**Saved data entries**

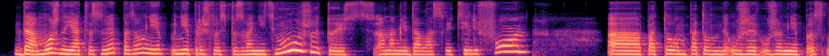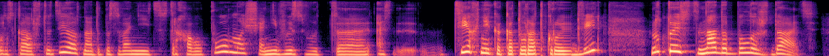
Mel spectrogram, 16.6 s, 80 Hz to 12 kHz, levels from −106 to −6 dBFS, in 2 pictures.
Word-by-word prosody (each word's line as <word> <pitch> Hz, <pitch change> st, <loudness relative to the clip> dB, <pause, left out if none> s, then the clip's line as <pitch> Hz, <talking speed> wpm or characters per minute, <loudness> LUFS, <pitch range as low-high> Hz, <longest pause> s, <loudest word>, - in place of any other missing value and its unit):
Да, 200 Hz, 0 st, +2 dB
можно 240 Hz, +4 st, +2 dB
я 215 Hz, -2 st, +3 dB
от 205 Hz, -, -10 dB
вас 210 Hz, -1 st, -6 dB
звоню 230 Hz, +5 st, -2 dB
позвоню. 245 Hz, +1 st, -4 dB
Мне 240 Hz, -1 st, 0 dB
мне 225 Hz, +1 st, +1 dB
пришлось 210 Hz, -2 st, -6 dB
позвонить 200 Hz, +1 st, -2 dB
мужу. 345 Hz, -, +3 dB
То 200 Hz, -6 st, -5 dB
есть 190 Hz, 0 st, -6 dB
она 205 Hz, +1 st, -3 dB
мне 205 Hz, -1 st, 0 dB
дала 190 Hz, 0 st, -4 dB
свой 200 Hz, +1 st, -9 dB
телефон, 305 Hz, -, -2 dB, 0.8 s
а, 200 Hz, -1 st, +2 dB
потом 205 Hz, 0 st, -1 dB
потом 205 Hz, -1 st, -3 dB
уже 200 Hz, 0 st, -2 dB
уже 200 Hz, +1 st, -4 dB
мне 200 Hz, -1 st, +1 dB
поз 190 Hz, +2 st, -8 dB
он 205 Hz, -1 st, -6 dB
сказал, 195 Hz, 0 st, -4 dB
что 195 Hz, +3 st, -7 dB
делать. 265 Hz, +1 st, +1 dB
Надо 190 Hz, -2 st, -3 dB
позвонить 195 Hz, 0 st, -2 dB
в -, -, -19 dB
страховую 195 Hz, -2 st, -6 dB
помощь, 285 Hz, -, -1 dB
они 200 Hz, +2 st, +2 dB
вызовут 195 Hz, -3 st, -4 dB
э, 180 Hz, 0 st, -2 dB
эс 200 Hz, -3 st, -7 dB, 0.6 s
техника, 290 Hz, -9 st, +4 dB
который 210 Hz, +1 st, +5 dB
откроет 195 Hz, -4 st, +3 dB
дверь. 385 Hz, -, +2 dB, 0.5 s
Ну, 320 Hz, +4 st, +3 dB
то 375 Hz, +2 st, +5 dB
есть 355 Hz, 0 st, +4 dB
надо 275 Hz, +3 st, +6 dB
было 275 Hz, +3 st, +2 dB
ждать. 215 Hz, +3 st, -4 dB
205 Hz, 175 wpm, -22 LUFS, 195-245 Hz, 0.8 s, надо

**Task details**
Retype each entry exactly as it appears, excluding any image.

**Result of the exercise**
Mel spectrogram, 16.6 s, 80 Hz to 12 kHz, levels from −106 to −6 dBFS, in 2 pictures.
Word-by-word prosody (each word's line as <word> <pitch> Hz, <pitch change> st, <loudness relative to the clip> dB, <pause, left out if none> s, then the clip's line as <pitch> Hz, <talking speed> wpm or characters per minute, <loudness> LUFS, <pitch range as low-high> Hz, <longest pause> s, <loudest word>, - in place of any other missing value and its unit):
Да, 200 Hz, 0 st, +2 dB
можно 240 Hz, +4 st, +2 dB
я 215 Hz, -2 st, +3 dB
от 205 Hz, -, -10 dB
вас 210 Hz, -1 st, -6 dB
звоню 230 Hz, +5 st, -2 dB
позвоню. 245 Hz, +1 st, -4 dB
Мне 240 Hz, -1 st, 0 dB
мне 225 Hz, +1 st, +1 dB
пришлось 210 Hz, -2 st, -6 dB
позвонить 200 Hz, +1 st, -2 dB
мужу. 345 Hz, -, +3 dB
То 200 Hz, -6 st, -5 dB
есть 190 Hz, 0 st, -6 dB
она 205 Hz, +1 st, -3 dB
мне 205 Hz, -1 st, 0 dB
дала 190 Hz, 0 st, -4 dB
свой 200 Hz, +1 st, -9 dB
телефон, 305 Hz, -, -2 dB, 0.8 s
а, 200 Hz, -1 st, +2 dB
потом 205 Hz, 0 st, -1 dB
потом 205 Hz, -1 st, -3 dB
уже 200 Hz, 0 st, -2 dB
уже 200 Hz, +1 st, -4 dB
мне 200 Hz, -1 st, +1 dB
поз 190 Hz, +2 st, -8 dB
он 205 Hz, -1 st, -6 dB
сказал, 195 Hz, 0 st, -4 dB
что 195 Hz, +3 st, -7 dB
делать. 265 Hz, +1 st, +1 dB
Надо 190 Hz, -2 st, -3 dB
позвонить 195 Hz, 0 st, -2 dB
в -, -, -19 dB
страховую 195 Hz, -2 st, -6 dB
помощь, 285 Hz, -, -1 dB
они 200 Hz, +2 st, +2 dB
вызовут 195 Hz, -3 st, -4 dB
э, 180 Hz, 0 st, -2 dB
эс 200 Hz, -3 st, -7 dB, 0.6 s
техника, 290 Hz, -9 st, +4 dB
который 210 Hz, +1 st, +5 dB
откроет 195 Hz, -4 st, +3 dB
дверь. 385 Hz, -, +2 dB, 0.5 s
Ну, 320 Hz, +4 st, +3 dB
то 375 Hz, +2 st, +5 dB
есть 355 Hz, 0 st, +4 dB
надо 275 Hz, +3 st, +6 dB
было 275 Hz, +3 st, +2 dB
ждать. 215 Hz, +3 st, -4 dB
205 Hz, 175 wpm, -22 LUFS, 195-245 Hz, 0.8 s, надо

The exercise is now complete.